I'm not sure I could have any regrets with that as our last conversation.  Rest in peace Dad.  I love you and miss you.

The First Day of Second Grade

It's so hard to believe the girls are in second grade.  They are so much more mature and confident than I thought they would be at this age.  They walked into the crowd and marched confidently to their class line as soon as they saw their teacher's name. 

The good news is their teacher is also a twin.  She talked to the girls about being a twin.  She talked a bit about how close she and her sister remain to this date.  I really like that she's a twin.  I don't have to explain anything about being a twin to her.  She gets it. 

It took a few minutes, but they faltered a bit.  I stood with them for a while, chatting with their new teacher, greeting children we knew from previous years and talking to other parents.  When I thought they were set, I said, "Is it okay for me to go home?"  Surprisingly, the blond twin grabbed my hand and said, "Please don't go yet." 

Of course I stayed.  They are growing up, but they are still my babies.  I'll stay as long as they want. 

Tuesday, August 23, 2011

The Parenting Version of Oversleeping a Final Exam

You know that nightmare college students have about sleeping through a final exam?  I figured out the parenting version of it today.

The girls, Oreo and I walked to their new school.  We walked around the back and talked about how I'd leave them on the playground in the morning and meet them in a specific spot after school.  I'll have Oreo, so I don't want to wander into the crowd.  I'll stand a little to the side.  Given the brunette twin's fear that we're going to leave her somewhere, I wanted to make sure she knew the system and was comfortable.

We were walking back when I saw one of their friends all dressed up for the first day of school with her backpack and a bunch of flowers for her new teacher.  My first thought was "Why is she going to school?  Do they really have school today?  How did I screw up the first day of school? AHHHHHHHHH!!!!!"  My second thought was "Okay, they cannot have school today because there isn't a crossing guard at the corner.  It's only Tuesday and they start school on Wednesday.  I don't see any other kids, so it cannot be the first day of school.  Breath.  Relax.  It's not the first day of school.  Breath.  Relax.  It's okay.  Breath.  Relax." 

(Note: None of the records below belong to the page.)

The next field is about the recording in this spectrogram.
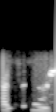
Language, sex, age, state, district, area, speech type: Hindi, female, 45-60, Uttar Pradesh, Pratapgarh, rural, conversation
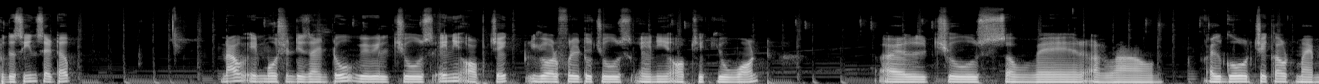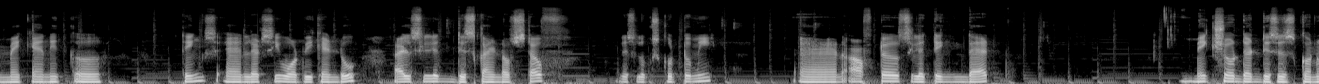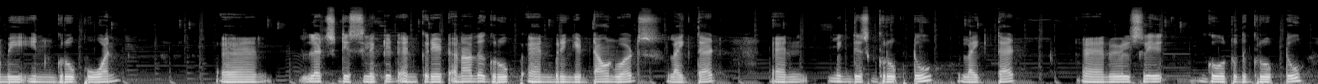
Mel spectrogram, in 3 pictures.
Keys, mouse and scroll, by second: 2.6 click, 6.7 click, 14.0 scroll down 1, 17.6-20.4 drag, 18.9-19.8 drag, 23.5-23.9 alt+middle drag, 23.9-24.4 scroll up 2, 25.1-34.1 drag.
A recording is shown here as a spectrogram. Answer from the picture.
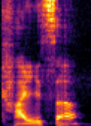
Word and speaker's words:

Even though I knew it wasn't the first day of school, I felt a momentary panic.  The adrenaline rush stayed until we arrived home and I checked the calender.  I was certain, but I needed that black-n-white confirmation.